A Talk on the Wild Side.
When I decided to get a tattoo of an evergreen, it was obvious which species to get. I was born and raised in Oregon, where the state tree is the Douglas fir. I grew up stomping (respectfully) through forests of the towering giants. This tree is a fantastic reminder of home. As a kid my family called me "Sunshine," which fit perfectly because Douglas firs appreciate the sun. This tree means a lot to me, and I'm not the only one. This tree is somewhat of a wildlife hero.
Myth of the Mouse and the Douglas Fir

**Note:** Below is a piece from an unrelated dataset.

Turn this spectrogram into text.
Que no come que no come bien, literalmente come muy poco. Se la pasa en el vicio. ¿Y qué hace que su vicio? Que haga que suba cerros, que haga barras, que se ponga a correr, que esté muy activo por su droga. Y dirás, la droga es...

Pacific northwest legend has it that long ago there was a great fire. All the forest animals frantically fled, trying to escape the flames. The tiny mice, with their short legs, were unable to outrun the fire. They stopped to ask the trees of the forest for help. The big-leaf maple, red cedar and other trees ignored their plea.
Finally, the giant Douglas fir offered protection. The mice climbed up the fire-resistant bark and scurried into the tree's cones. The mice survived the great fire and still today, you can see the hind legs and tails of mice sticking out from the scales of a Douglas fir cone.

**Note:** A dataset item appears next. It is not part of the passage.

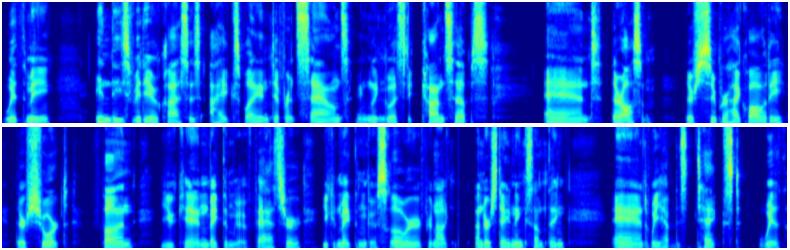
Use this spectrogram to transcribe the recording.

You can see what looks like the hind legs and tails of forest mice (based on the myth) sticking out. This photo, "Douglas-fir Cones" is copyright (c) 2011 Tom Brandt and made available under a CC BY 2.0 license.
Wildlife Benefits of Douglas Firs

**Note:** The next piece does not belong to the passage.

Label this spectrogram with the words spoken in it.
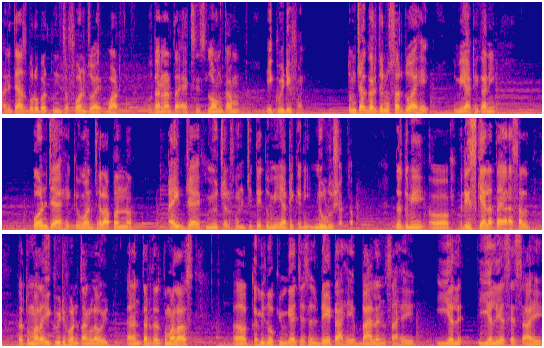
आणि त्याचबरोबर तुमचा फंड जो आहे वाढतो. उदाहरणार्थ Axis long term equity fund तुमच्या गरजेनुसार जो आहे तुम्ही या ठिकाणी फंड जे आहे किंवा ज्याला आपण टाईप जे आहे म्युच्युअल फंडची ते तुम्ही या ठिकाणी निवडू शकता. जर तुम्ही रिस्क घ्यायला तयार असाल तर तुम्हाला इक्विटी फंड चांगला होईल. त्यानंतर जर तुम्हाला कमी जोखीम घ्यायची असेल डेट आहे बॅलन्स आहे E L E L S S आहे.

Myth or not, these trees provide incredible benefits to wildlife. As we move into winter, keep in mind all those wild Christmas trees out there. Below you'll find just a few of the many reasons to appreciate Douglas firs and other evergreens for supporting wildlife.
Chickadees, nuthatches and woodpeckers eat insects from the tree. The red tree vole, beavers, porcupines and deer eat its needles. Pine white butterfly larvae and several species of moth larvae will also consume the foliage.
Porcupines will eat the sweet inner bark of younger trees in the winter, and bears will eat the inner bark in the spring. Squirrels, chipmunks, siskins and crossbills are among the many species that eat seeds from the cones.
A squirrel feeds on the seeds of a Douglas fir cone by peeling off each scale, discarding the scale and removing the seed. This photo, "Squirrel Eating Douglas Fir Seeds" is copyright (c) 2008 grogotte and made available under a CC BY-NC 2.0 license.
Cover & Shelter
Cavity nesting birds, like woodpeckers and owls, and small mammals including and flying squirrels use Douglas firs for homes, shade and shelter.
Red tree voles obtain their water from the trees by licking moisture off the needles. Absolutely amazing.
The organic matter and tree surface of Douglas firs also support a variety of mosses, lichens and mushrooms that can’t be forgotten!
This photo, "Douglas Fir Mushrooms" is courtesy of Alice Poulson, U.S. Forest Service.
-- Dani Tinker, Digital Content Specialist